A reflection on the multifaceted reality of the body of Christ, that heavenly gathering expressed in local assemblies all over the world. Brilliant in length, breadth, and depth: Ecclesiology explained in conversation with centuries of discussion; ranging across the spectrum of Christian thought set within its intellectual milieu; and profoundly anchored in Christology. From the New Testament assemblies to those of today’s confused and divided world, Christ has his people living under the grace of God and living out the love of God. Transformative! My ordinary gathering together with other ordinary believers just became extraordinary.
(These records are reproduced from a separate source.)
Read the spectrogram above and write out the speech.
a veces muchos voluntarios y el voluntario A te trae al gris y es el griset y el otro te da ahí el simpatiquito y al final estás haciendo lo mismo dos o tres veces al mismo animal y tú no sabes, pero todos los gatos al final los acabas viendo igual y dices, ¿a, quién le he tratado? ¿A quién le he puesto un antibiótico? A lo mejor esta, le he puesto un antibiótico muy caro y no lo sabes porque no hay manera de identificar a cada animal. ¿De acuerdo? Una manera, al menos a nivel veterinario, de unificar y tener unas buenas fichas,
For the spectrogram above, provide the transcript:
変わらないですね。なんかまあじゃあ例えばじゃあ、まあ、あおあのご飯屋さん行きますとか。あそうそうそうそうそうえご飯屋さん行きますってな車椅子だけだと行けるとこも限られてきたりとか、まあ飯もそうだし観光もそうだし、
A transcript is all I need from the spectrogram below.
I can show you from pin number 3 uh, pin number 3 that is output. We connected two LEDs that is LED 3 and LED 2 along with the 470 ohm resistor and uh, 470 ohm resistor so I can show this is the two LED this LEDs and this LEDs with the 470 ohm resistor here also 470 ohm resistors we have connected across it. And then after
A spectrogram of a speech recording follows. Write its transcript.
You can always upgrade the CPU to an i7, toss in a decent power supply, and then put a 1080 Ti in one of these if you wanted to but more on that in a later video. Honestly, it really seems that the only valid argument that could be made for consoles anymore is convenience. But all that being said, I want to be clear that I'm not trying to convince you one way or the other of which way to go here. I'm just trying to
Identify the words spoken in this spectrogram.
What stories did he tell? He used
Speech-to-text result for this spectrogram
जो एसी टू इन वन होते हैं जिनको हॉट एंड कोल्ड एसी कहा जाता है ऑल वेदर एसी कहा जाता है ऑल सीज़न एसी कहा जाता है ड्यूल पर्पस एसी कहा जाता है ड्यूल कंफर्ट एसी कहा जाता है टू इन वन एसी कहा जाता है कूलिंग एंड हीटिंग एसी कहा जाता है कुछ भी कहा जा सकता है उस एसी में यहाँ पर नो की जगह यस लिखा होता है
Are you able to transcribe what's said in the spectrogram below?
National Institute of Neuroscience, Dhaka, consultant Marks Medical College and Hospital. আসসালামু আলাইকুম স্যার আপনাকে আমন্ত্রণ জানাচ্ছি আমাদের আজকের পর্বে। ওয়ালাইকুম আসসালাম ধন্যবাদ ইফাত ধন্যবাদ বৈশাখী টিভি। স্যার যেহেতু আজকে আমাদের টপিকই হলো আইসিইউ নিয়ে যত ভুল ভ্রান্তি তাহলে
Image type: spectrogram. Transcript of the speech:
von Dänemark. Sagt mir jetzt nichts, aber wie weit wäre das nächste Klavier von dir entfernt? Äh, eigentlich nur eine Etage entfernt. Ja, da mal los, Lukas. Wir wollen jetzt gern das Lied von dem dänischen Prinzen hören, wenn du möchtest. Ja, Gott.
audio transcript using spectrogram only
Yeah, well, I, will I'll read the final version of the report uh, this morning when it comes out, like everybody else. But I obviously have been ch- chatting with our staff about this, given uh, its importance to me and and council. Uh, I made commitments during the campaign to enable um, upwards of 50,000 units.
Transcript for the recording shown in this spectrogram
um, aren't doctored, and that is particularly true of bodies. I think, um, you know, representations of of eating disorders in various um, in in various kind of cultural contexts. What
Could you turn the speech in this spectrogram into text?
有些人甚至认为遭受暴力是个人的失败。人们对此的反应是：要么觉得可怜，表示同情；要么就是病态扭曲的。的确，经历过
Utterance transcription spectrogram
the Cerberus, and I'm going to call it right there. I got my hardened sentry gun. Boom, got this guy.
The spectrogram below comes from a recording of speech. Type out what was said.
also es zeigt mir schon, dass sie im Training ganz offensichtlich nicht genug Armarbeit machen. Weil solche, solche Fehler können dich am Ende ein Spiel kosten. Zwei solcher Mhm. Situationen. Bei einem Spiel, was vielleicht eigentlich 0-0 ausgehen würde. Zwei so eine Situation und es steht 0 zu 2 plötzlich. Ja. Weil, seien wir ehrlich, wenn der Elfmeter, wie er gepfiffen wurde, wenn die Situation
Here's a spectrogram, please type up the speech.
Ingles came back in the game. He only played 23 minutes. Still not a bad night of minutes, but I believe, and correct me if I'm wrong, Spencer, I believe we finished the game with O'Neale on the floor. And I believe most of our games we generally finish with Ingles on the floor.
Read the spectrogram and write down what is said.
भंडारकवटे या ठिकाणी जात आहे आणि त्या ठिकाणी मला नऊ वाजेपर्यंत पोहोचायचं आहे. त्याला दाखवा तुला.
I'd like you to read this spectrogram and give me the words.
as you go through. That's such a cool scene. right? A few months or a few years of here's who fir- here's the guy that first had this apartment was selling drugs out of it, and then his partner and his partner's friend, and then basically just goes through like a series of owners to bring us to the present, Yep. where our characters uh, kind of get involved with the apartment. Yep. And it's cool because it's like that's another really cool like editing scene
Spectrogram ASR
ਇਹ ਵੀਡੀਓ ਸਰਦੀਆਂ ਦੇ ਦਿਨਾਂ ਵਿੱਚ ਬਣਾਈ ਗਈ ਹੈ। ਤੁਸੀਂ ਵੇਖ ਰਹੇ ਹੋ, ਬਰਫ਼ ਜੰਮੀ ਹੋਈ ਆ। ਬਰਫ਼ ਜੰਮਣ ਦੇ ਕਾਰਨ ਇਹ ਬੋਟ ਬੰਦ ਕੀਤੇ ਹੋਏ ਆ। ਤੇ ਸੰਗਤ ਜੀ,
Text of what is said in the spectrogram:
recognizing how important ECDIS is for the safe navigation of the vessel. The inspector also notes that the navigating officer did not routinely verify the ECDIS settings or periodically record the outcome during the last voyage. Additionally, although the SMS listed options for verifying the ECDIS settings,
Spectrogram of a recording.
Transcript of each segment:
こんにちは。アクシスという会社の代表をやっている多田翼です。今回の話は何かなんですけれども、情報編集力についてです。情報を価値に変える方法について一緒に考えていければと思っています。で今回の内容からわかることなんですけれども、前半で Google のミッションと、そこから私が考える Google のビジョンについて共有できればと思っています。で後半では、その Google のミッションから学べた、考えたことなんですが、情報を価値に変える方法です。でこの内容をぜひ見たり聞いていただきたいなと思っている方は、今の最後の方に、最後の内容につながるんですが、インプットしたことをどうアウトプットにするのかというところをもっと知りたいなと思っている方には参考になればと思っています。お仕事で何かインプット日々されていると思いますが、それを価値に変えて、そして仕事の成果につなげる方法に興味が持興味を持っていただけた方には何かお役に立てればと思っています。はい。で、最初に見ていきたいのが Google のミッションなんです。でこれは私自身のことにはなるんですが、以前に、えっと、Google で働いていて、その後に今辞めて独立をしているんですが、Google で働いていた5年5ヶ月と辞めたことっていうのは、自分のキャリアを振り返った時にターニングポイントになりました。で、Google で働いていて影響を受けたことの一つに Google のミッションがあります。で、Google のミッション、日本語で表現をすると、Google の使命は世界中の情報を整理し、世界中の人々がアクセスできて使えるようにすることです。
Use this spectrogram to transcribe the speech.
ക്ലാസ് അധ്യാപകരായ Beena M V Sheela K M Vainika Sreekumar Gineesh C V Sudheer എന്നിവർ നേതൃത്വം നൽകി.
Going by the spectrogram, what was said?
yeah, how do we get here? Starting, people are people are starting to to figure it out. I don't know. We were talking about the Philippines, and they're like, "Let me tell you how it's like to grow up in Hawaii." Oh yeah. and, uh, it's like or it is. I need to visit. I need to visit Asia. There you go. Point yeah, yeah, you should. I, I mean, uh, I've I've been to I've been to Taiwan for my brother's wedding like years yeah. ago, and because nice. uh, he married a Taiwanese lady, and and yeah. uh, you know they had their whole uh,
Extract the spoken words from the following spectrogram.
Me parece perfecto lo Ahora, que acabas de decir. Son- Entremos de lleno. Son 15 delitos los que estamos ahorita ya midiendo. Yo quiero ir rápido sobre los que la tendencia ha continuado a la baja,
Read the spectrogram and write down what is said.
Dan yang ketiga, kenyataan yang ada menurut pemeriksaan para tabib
Here is a mature, fresh, and unashamedly Protestant account of the Christian church which is shaped by a deep confidence in the finished work of Christ, a delight in the Trinitarian foundation and pattern of Christian fellowship, a commendable determination to honour the inescapable simplicity of the New Testament witness, and a keen sense of its urgent and enduring relevance to ordinary Christian identity. Those committed to the biblical faithfulness of particular confessional or denominational traditions are unlikely to agree with everything in this book, and questions are likely to linger over what “good and necessary” consequences may be drawn from the teaching of Scripture on the church and related doctrines, whether Old Testament or New. But this only serves to make it a more stimulating and profitable read. It is my hope that this book will command a wide audience of readers who are marked by what Doyle aptly describes as an “evangelical humility, and gratitude,” which is unafraid to bring individual and collective “understanding and practice before the searching gaze of Scripture."
This book is first and foremost an attempt to hear what the Lord has to say to his church – who she is, how she should live and for what does she hope. Through a patient and careful re-reading of the New Testament texts in the company of the saints past and present, Doyle offers a disciplined and helpful introduction to ecclesiology. With a special eye to the ministry and mission of Protestant churches, this book provides essential conceptual tools for denominational pastors, church planters and mature laypeople together to love the Lord, the church, and the unsaved world.